They are few and far between, though. Mainly, I was disappointed to be brought to the Lena Dunham that had made mistakes but was not willing to sit with them. Many of the exploits and slip-ups are opportunities to parade the kind of zany life no one lives but wishes they could. This makes her comfort less comforting and more alienating. It may up her cool, but it certainly downs her personal import. There’s a moment where she’s heartbroken by a jerk, and trying to figure it all out, and she says this:

When I’m playing a character, I am never allowed to explicitly state the takeaway message of the scenes I’m performing—after all, part of the dramatic conflict is that the person I’m portraying doesn’t really know it yet.

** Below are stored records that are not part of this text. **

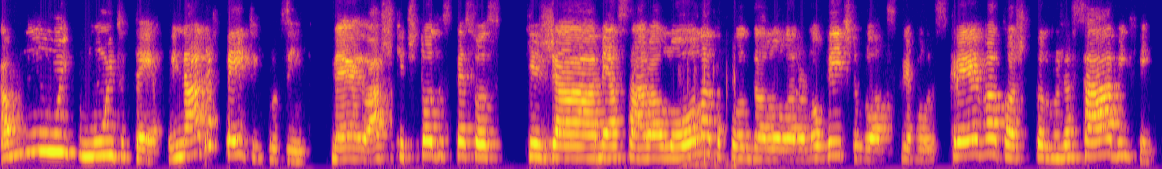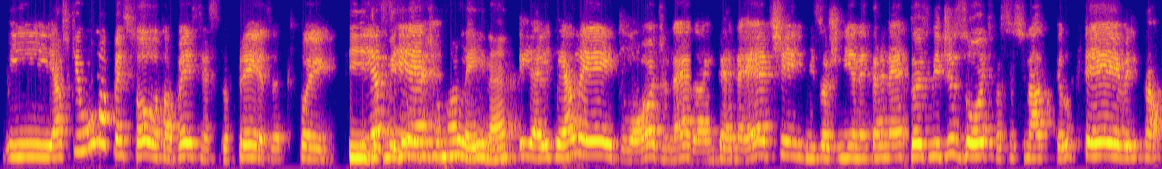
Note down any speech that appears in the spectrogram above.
há muito, muito tempo. E nada é feito, inclusive. Né? Eu acho que de todas as pessoas que já ameaçaram a Lola, tô falando da Lola Aronovitch, do blog Escreva, Escreva, tô, acho que todo mundo já sabe, enfim. E acho que uma pessoa talvez tenha sido presa, que foi. E, E também assim, é- uma lei, né? E aí tem a lei do ódio, né, da internet, misoginia na internet, 2018, foi assassinado pelo Temer e tal.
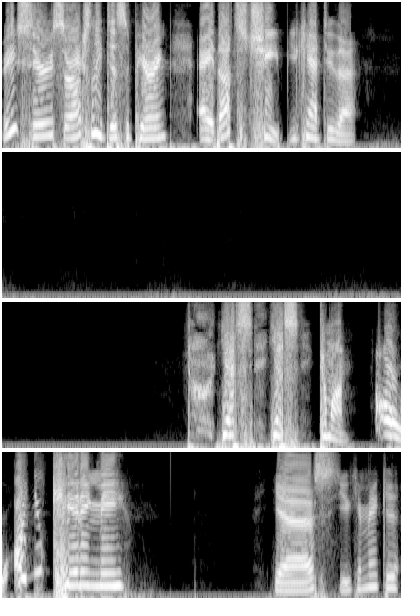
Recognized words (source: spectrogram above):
Are you serious? They're actually disappearing? Hey, that's cheap. You can't do that. Yes, yes, come on. Oh, are you kidding me? Yes, you can make it.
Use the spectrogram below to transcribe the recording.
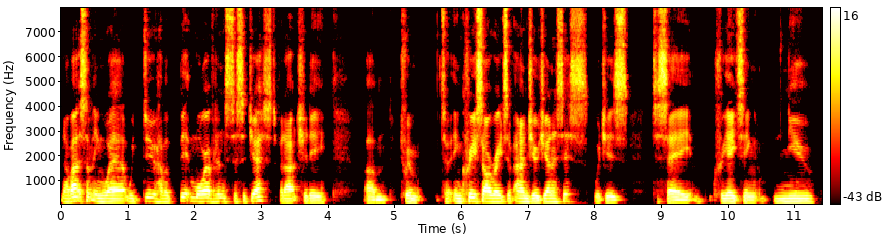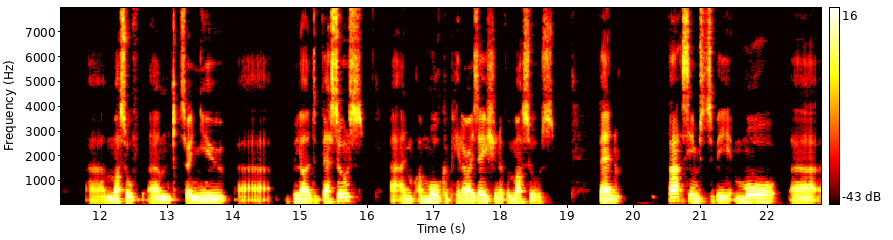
Now, that's something where we do have a bit more evidence to suggest that actually um, to, Im- to increase our rates of angiogenesis, which is to say creating new uh, muscle, um, sorry, new uh, blood vessels uh, and a more capillarization of the muscles, then that seems to be more uh,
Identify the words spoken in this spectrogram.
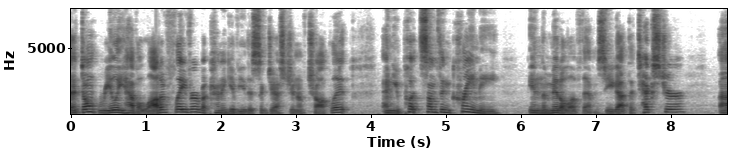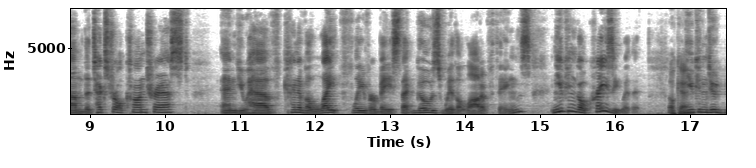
that don't really have a lot of flavor but kind of give you the suggestion of chocolate, and you put something creamy in the middle of them. So you got the texture, um, the textural contrast, and you have kind of a light flavor base that goes with a lot of things, and you can go crazy with it. Okay. You can do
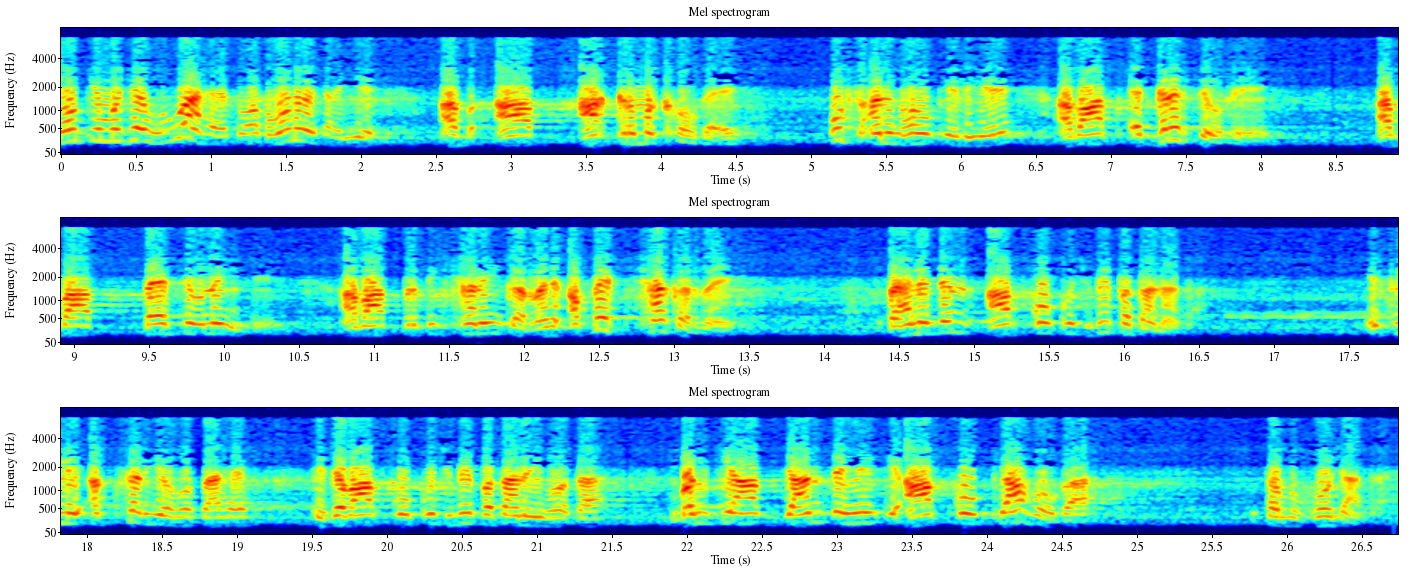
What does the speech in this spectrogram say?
क्योंकि मुझे हुआ है तो अब होना चाहिए। अब आप आक्रमक हो गए। उस अनुभव के लिए अब आप एग्रेसिव हैं अब आप पैसिव नहीं हैं। अब आप प्रतीक्षा नहीं कर रहे हैं, अपेक्षा कर रहे हैं। पहले दिन आपको कुछ भी पता ना था। इसलिए अक्सर यह होता है कि जब आपको कुछ भी पता नहीं होता, बल्कि आप जानते हैं कि आपको क्या होगा, तब हो जाता है।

Despite her best efforts, I feel like that is where most of the book remains: a character who wrote a book with wild and trivial stories, and any takeaway message that’s going to be gotten—well, it’s going to happen implicitly, somehow. And the takeaway message is that, for better or worse, she is a spokeswoman of our time. Lena Dunham is the contemporary human being—lonely, neurotically afraid and self-centered. Puppeteering her life with dramatic re-renderings, so that someone, the right one, for crying out loud, will stop watching and come love us.